body, mind, soul, or spirit.
You need to be helped and healed.
You need to be “saved” in the way Jesus used that word.
You could end up in Stage Three again, and maybe you should.
Maybe that’s what our Sunday morning Bible study is for—to be
a place where you get replenished so you can go back out onto the
mission field.
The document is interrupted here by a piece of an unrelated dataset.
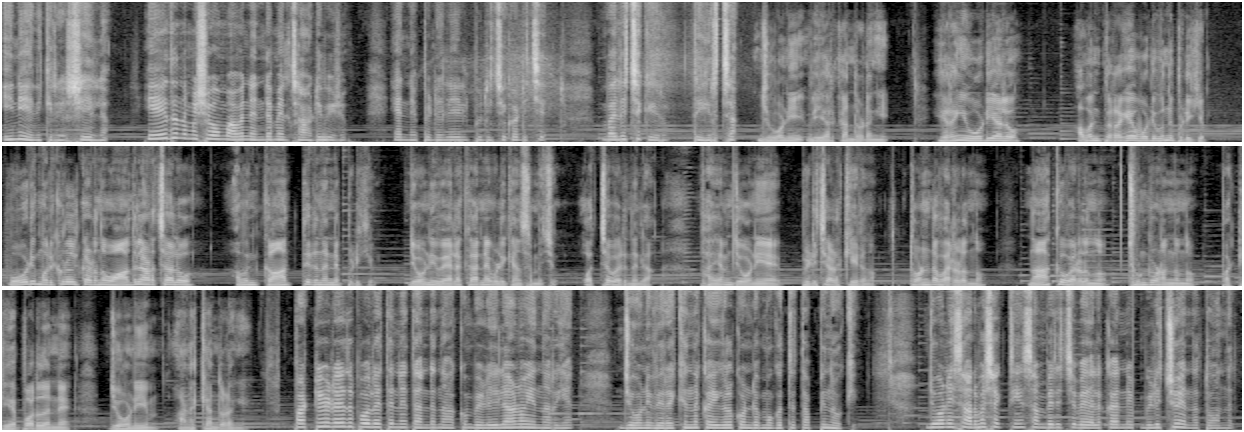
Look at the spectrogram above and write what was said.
ഇനി എനിക്ക് രക്ഷയില്ല. ഏത് നിമിഷവും അവൻ എന്റെ മേൽ ചാടി വീഴും. എന്നെ പിടലിയിൽ പിടിച്ചു കടിച്ച് വലിച്ചു കീറും. തീർച്ച. ജോണി വിയർക്കാൻ തുടങ്ങി. ഇറങ്ങി ഓടിയാലോ? അവൻ പിറകെ ഓടി വന്ന് പിടിക്കും. ഓടി മുറിക്കുള്ളിൽ കടന്ന് വാതിലടച്ചാലോ അവൻ കാത്തിരുന്ന് കാത്തിരുന്നെന്നെ പിടിക്കും. ജോണി വേലക്കാരനെ വിളിക്കാൻ ശ്രമിച്ചു. ഒച്ച വരുന്നില്ല. ഭയം ജോണിയെ പിടിച്ചടക്കിയിരുന്നു. തൊണ്ട വരളുന്നു. നാക്ക് വരളുന്നു. ചുണ്ടുണങ്ങുന്നു. പട്ടിയെപ്പോലെ തന്നെ ജോണിയും അണയ്ക്കാൻ തുടങ്ങി. പട്ടിയുടേതുപോലെ തന്നെ തന്റെ നാക്കും വെളിയിലാണോ എന്നറിയാൻ ജോണി വിറയ്ക്കുന്ന കൈകൾ കൊണ്ട് മുഖത്ത് തപ്പി നോക്കി. ജോണി സർവശക്തിയും സംഭരിച്ച് വേലക്കാരനെ വിളിച്ചു എന്ന തോന്നൽ.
Maybe you
need someone to remind you why you’re doing all this, and someone to
encourage you along the way, and someone to pray for you when you
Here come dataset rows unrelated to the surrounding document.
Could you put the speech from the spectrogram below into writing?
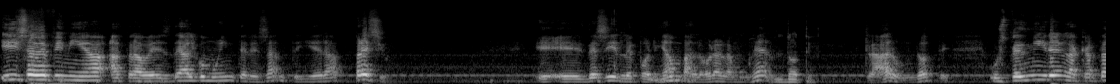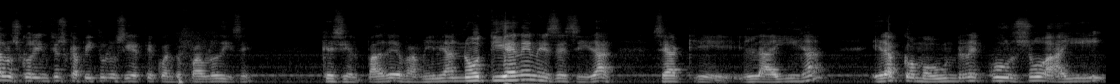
Y se definía a través de algo muy interesante y era precio. E- Es decir, le ponían valor a la mujer. El dote. Claro, un dote. Usted mire en la carta a los Corintios capítulo 7 cuando Pablo dice que si el padre de familia no tiene necesidad, o sea que la hija era como un recurso ahí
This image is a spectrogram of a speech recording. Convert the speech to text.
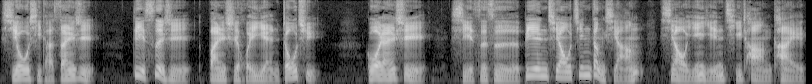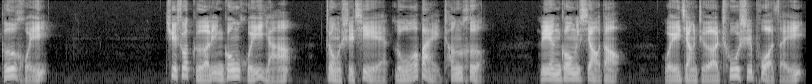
休息他三日。第四日班师回兖州去，果然是喜滋滋，鞭敲金镫响，笑吟吟，齐唱凯歌回。却说葛令公回衙，众侍妾罗拜称贺。令公笑道：“为将者出师破贼，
get weary, as you certainly will.
Maybe these are not stages at all, where you progress from
one to the other and never look back; maybe this is a cycle, and
maybe we all go through it from time to time, maybe from day to day.
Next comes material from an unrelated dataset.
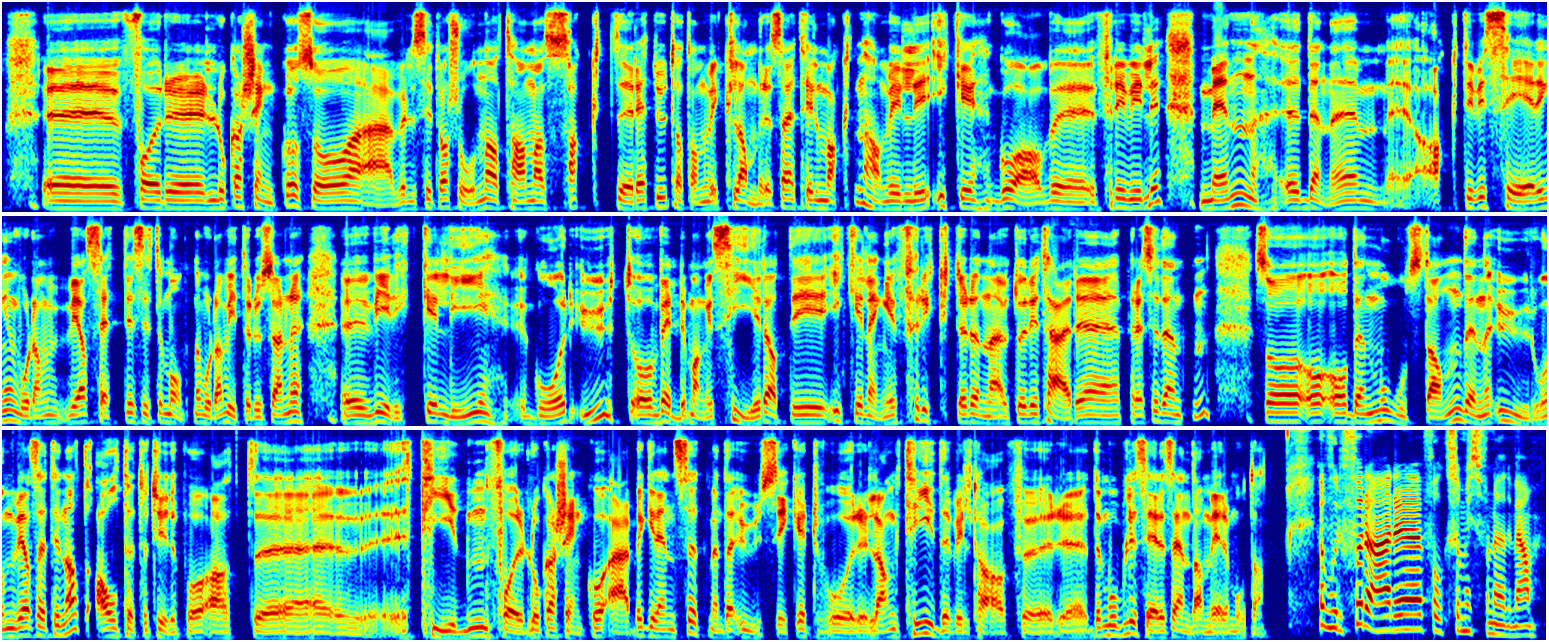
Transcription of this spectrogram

What I’m confessing
to you in all this is that I have probably stood up here too many
times like a high school football coach at halftime, giving you a
rousing pep talk, and telling you to get back out there on the field
when you may be thinking, “I can’t, Coach.
I’m in no shape to play.
I’m too beat up, too worn out, too dazed and confused.
I just need a place where people will love me, and help me,
until I can stand on my own two feet again.
Maybe then I can hear you talk about the mission.
Maybe then I’ll be ready to get back in the game.”
If that’s you then
hear me say, “I’m sorry.”
I don’t want you to feel like you’re letting me down.
I don’t want you to feel like you’re letting Jesus down.
He would want this to be the kind of place where all people
are welcome: the ones who are ready to charge out onto the mission
field and the ones who aren’t; the ones who have it all together and
the ones who don’t; the ones who are looking for love and the ones
who have enough to share; the ones who are rejoicing in their
salvation and the ones who are yet to be saved.
But in the end I believe that God sent Jesus to love us, and
save us, and change us, and send us, and I believe that even though
the church in America is in
decline, if we give people a Jesus like that they will come.
I believe they will come in droves.
And if they won’t come to us,
We will go to them.
Let me end with a
prayer I have been praying for six months now:
Gracious God, pour out your
blessing on Richmond’s First Baptist
Fill the pews
to overflowing with people who love you and long to sing your
Fill the plates to overflowing with the generous gifts
of a grateful people,
Fill the classrooms to overflowing with
disciples who lean over open Bibles, eager to hear and obey your
Fill the hallways to overflowing with brothers and sisters
who greet one another with hugs and laughter.
Fill their hearts
Fill their souls with faith,
Fill their minds with
And fill their lives with every good thing until it
And spills out onto the streets of our city and into
every surrounding suburb.
Generous God, pour yourself out through
Until your kingdom comes, and your will is done,
In Richmond as it is in heaven. Amen.
Rachel Held Evans, “Why Millennials Are Leaving the Church,”
CNN, July 27, 2013.
In The Heart of
Christianity, p. 215, in which Borg describes religions
as “communities of transformation.”